This study examines the work of children's writers from the 19th and 20th centuries in order to expose the persuasive power of language. Looking at the work of 19th century English writers of juvenile fiction, Knowles and Malmkjaer expose the colonial and class assumptions on which the books were predicated. In the modern teen novel and the work of Roald Dahl the authors find contemporary attempts to control children within socially established frameworks.
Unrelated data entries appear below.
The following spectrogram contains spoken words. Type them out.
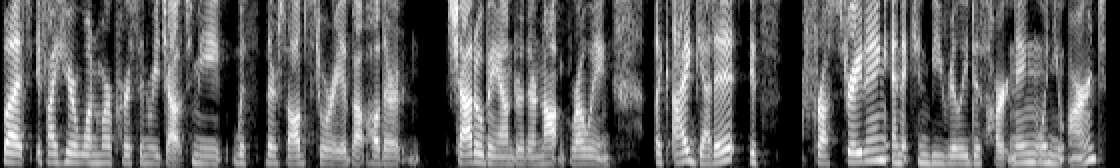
but if I hear one more person reach out to me with their sob story about how they're shadow banned or they're not growing, like I get it. It's frustrating and it can be really disheartening when you aren't.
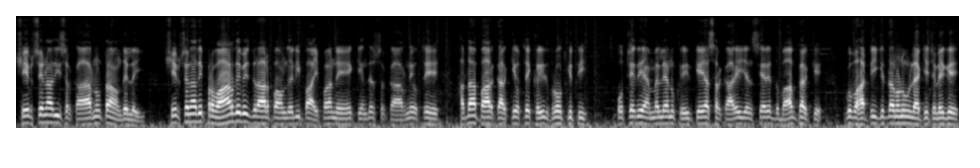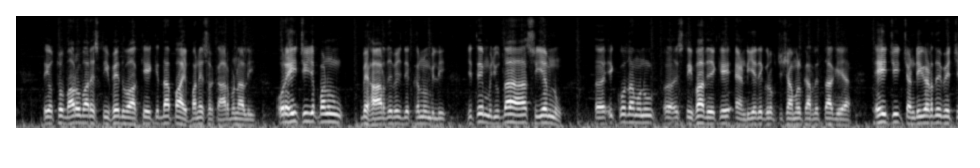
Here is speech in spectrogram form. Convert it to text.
ਸ਼ਿਵ ਸੈਨਾ ਦੀ ਸਰਕਾਰ ਨੂੰ ਢਾਉਣ ਦੇ ਲਈ, ਸ਼ਿਵ ਸੈਨਾ ਦੇ ਪਰਿਵਾਰ ਦੇ ਵਿੱਚ ਦਰਾਰ ਪਾਉਣ ਦੇ ਲਈ ਭਾਜਪਾ ਨੇ ਕੇਂਦਰ ਸਰਕਾਰ ਨੇ ਉੱਥੇ ਹੱਦਾਂ ਪਾਰ ਕਰਕੇ ਉੱਥੇ ਖਰੀਦ ਫਰੋਖਤ ਕੀਤੀ। ਉੱਥੇ ਦੇ ਐਮਐਲਏ ਨੂੰ ਖਰੀਦ ਕੇ ਜਾਂ ਸਰਕਾਰੀ ਏਜੰਸੀਆਂ ਦੇ ਦਬਾਅ ਕਰਕੇ ਗੁਵਾਹਾਟੀ ਕਿੱਦਾਂ ਉਹਨਾਂ ਨੂੰ ਲੈ ਕੇ ਚਲੇ ਗਏ ਤੇ ਉੱਥੋਂ ਬਾਹਰੋਂ ਬਾਹਰ ਅਸਤੀਫੇ ਦਵਾ ਕੇ ਕਿੱਦਾਂ ਭਾਜਪਾ ਨੇ ਸਰਕਾਰ ਬਣਾ ਲਈ। ਔਰ ਇਹੀ ਚੀਜ਼ ਆਪਾਂ ਨੂੰ ਬਿਹਾਰ ਦੇ ਵਿੱਚ ਦੇਖਣ ਨੂੰ ਮਿਲੀ, ਜਿੱਥੇ ਮੌਜੂਦਾ ਸੀਐਮ ਨੂੰ ਇੱਕੋ ਦਮ ਉਹਨੂੰ ਅ, ਅਸਤੀਫਾ ਦੇ ਕੇ ਐਨਡੀਏ ਦੇ ਗਰੁੱਪ 'ਚ ਸ਼ਾਮਲ ਕਰ ਲਿੱਤਾ ਗਿਆ। ਇਹੀ ਚੀਜ਼ ਚੰਡੀਗੜ੍ਹ ਦੇ ਵਿੱਚ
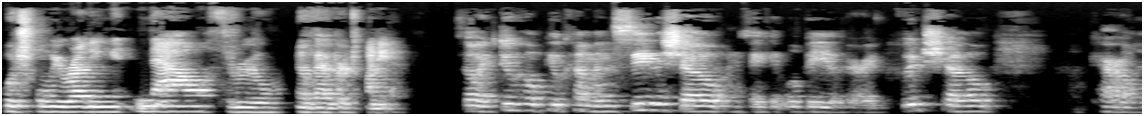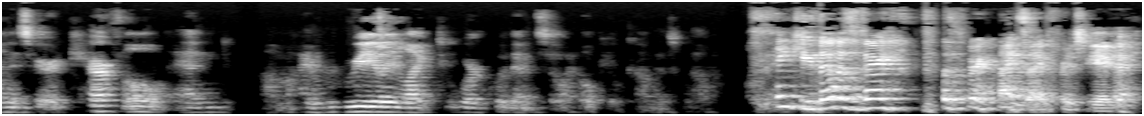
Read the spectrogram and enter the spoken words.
which will be running now through November 20th. So I do hope you'll come and see the show. I think it will be a very good show. Caroline is very careful, and um, I really like to work with him. So I hope you'll come as well. Thank you. That was very, that was very nice. I appreciate it.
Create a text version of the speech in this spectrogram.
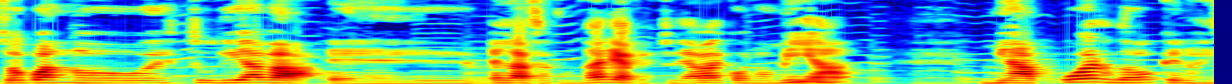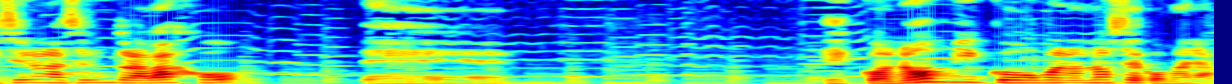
Yo cuando estudiaba eh, en la secundaria, que estudiaba economía, me acuerdo que nos hicieron hacer un trabajo eh, económico, bueno, no sé cómo era.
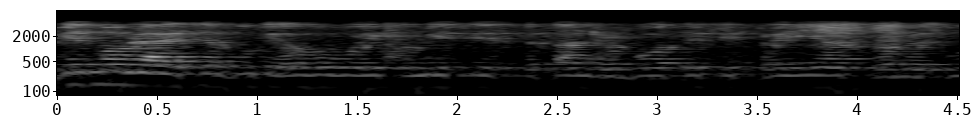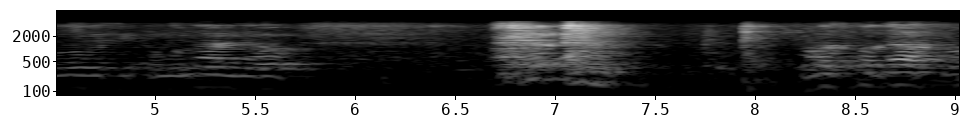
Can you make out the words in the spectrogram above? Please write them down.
Відмовляється бути головою комісії з питань роботи підприємств, промисловості, комунального господарства,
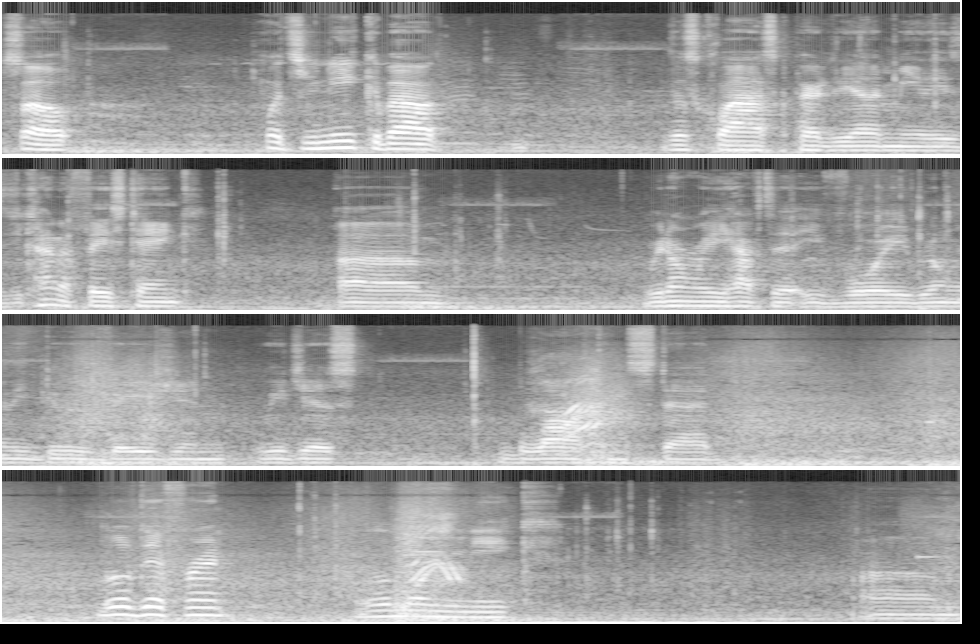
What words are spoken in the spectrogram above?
So, what's unique about this class compared to the other melee is you kind of face tank. Um, we don't really have to avoid, we don't really do evasion, we just block instead. A little different, a little more unique. Um,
Other authors discussed include, Oscar Wilde, E. Nesbit, Lewis Carroll and C.S. Lewis.
Table of Contents
Chapter 1 Children's literature in England; Chapter 2 Literature as a carrier of ideology: children's literature and control; Chapter 3 Traditional juvenile fiction; Chapter 4 Today's young reader; Chapter 5 The fairytale; Chapter 6 Fantasy fiction; Chapter 7 Last thoughts;
Murray Knowles lectures in Applied English Linguistics at the Centre for English Language Studies, University of Birmingham.
Kirsten Malmkjxr is Assistant Director of Research at the University of Cambridge Research Centre for English and Applied Linguistics. Her previous publications include The LinguisticsEncyclopedia (Routledge, 1991).